In addition to the steep learning curve associated with a new position at work, I have been preparing to teach a course titled, “Apology, Forgiveness, and Reconciliation,” for the Master of Dispute Resolution program at our West Los Angeles campus. It is a fascinating and ever-timely topic in this world of ours with no shortage of moving literature, including the book I saved for last, The Sunflower: On the Possibilities and Limits of Forgiveness, by Simon Weisenthal.
Weisenthal survived the Holocaust and gained fame as a “Nazi hunter.” The Sunflower tells of his being summoned to the bedside of a dying Nazi soldier while a prisoner in a concentration camp where the soldier confessed his deeds and asked for forgiveness. Weisenthal offered only silence. Soon afterward, he questioned his response, and in fact, ends his section of the book by placing the reader in his place and posing the heart-wrenching question, “What would I have done?” The rest of the book shares answers to the penetrating question from fifty-three people around the world, from the Dalai Lama to Desmond Tutu.
Two days after finishing the book, I finally visited the Museum of Tolerance in L.A. and didn’t know whether to be amazed or embarrassed to notice that it was described as “A Simon Weisenthal Center Museum.” Um, perfect timing? Although it addresses a variety of topics, the heart of the Museum is the Holocaust Exhibit that guides visitors through the development of Nazi Germany and the terrible atrocities that followed. It was sadly fascinating to learn that the Nazis began as a few guys sharing burgers in a beer joint, but what struck me most was the statement that this humble beginning grew to such perplexing power to influence fellow citizens to carry out unspeakable acts because they “exploited hopelessness.”
Well, my first inclination was far too easy: Write a blog lamenting how terrible it is to exploit hopelessness and title it, Exude Hopefulness. But there’s a problem. Exuding hopefulness is exactly how you exploit hopelessness. Promise hopeless folks better days ahead. That’s exactly what the Democrats, Republicans, Libertarians, Greens, and lots of other folks are doing at this very moment.
Hopeless people have to be wary, I guess, but I suspect that wariness is not high on the to-do list of hopeless people.

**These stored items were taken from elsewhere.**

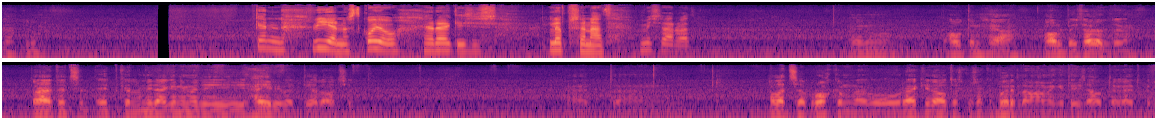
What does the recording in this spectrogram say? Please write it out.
peab küll. Ken, vii ennast koju ja räägi siis lõppsõnad, mis sa arvad? ei no auto on hea, halb ei saa öelda ju. praegu hetkel midagi niimoodi häirivat ei ole otseselt. et äh, alati saab rohkem nagu rääkida autost, kui sa hakkad võrdlema mingi teise autoga. hetkel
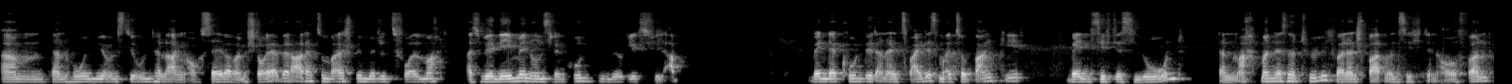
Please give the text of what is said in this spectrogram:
ähm, dann holen wir uns die Unterlagen auch selber beim Steuerberater zum Beispiel mittels Vollmacht. Also wir nehmen unseren Kunden möglichst viel ab. Wenn der Kunde dann ein zweites Mal zur Bank geht, wenn sich das lohnt, dann macht man das natürlich, weil dann spart man sich den Aufwand.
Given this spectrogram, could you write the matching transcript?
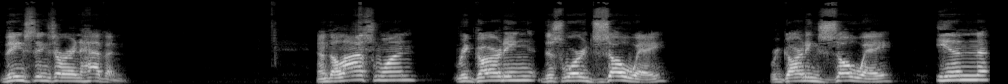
These things are in heaven. And the last one regarding this word Zoe, regarding Zoe in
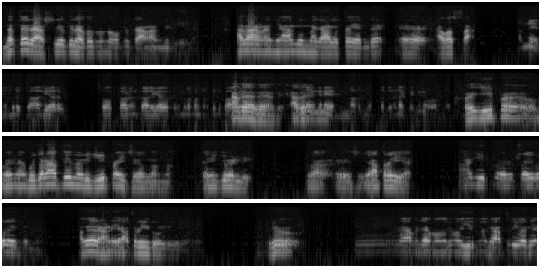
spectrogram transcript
ഇന്നത്തെ രാഷ്ട്രീയത്തിൽ അതൊന്നും നമുക്ക് കാണാൻ കഴിയില്ല. അതാണ് ഞാൻ നിന്ന കാലത്തെ എന്റെ അവസ്ഥ. അന്നേ നമ്മുടെ കാലിയാറും ചോക്കാടും കാളികാവൊക്കെ നമ്മുടെ മണ്ഡലത്തിന്റെ അതെ അതെ അതെ അതെ. എങ്ങനെയായിരുന്നു നടന്ന പ്രചരണമൊക്കെ എങ്ങനെ ഓർമ്മ ഒരു ജീപ്പ് പിന്നെ ഗുജറാത്തിൽ നിന്ന് ഒരു ജീപ്പ് അയച്ചു തന്നു എനിക്ക് വേണ്ടി. യാത്ര ചെയ്യാൻ. ആ ജീപ്പ് ഒരു ഡ്രൈവറെ തന്നു. അതേലാണ് യാത്ര ചെയ്തുകൊണ്ടിരുന്നത്. ഒരു രാവിലെ മുതൽ വൈകുന്ന രാത്രി വരെ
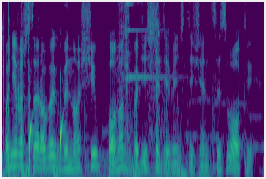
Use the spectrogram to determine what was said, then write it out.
ponieważ zarobek wynosił ponad 29 tysięcy złotych.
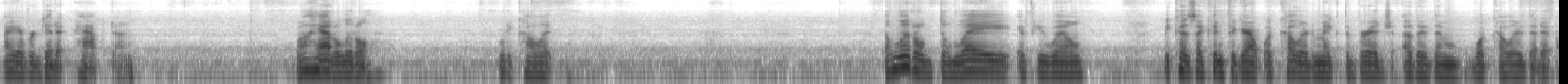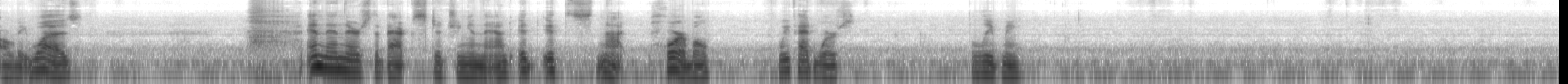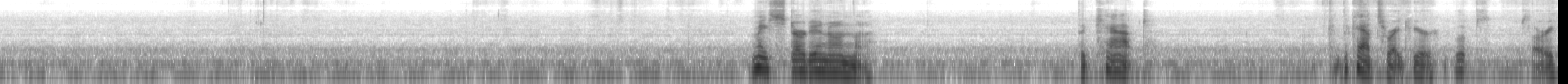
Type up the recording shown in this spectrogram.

So, for the sake of the world, I have two thoughts to offer instead.
First, remain hopeful. You. Don’t tell others to be hopeful. You remain hopeful yourself. Losing hope is too dangerous, and we are susceptible to such terrible things.
Second, remove the reasons others are hopeless. Actions over words. Hopelessness is not to be used. It is to be subverted. Love people. Seek justice. Feed hungry folks. Give someone a job. Volunteer your time and your money.
Humanity is both capable of and susceptible to terrible things. But wow, the possibilities for good are limitless.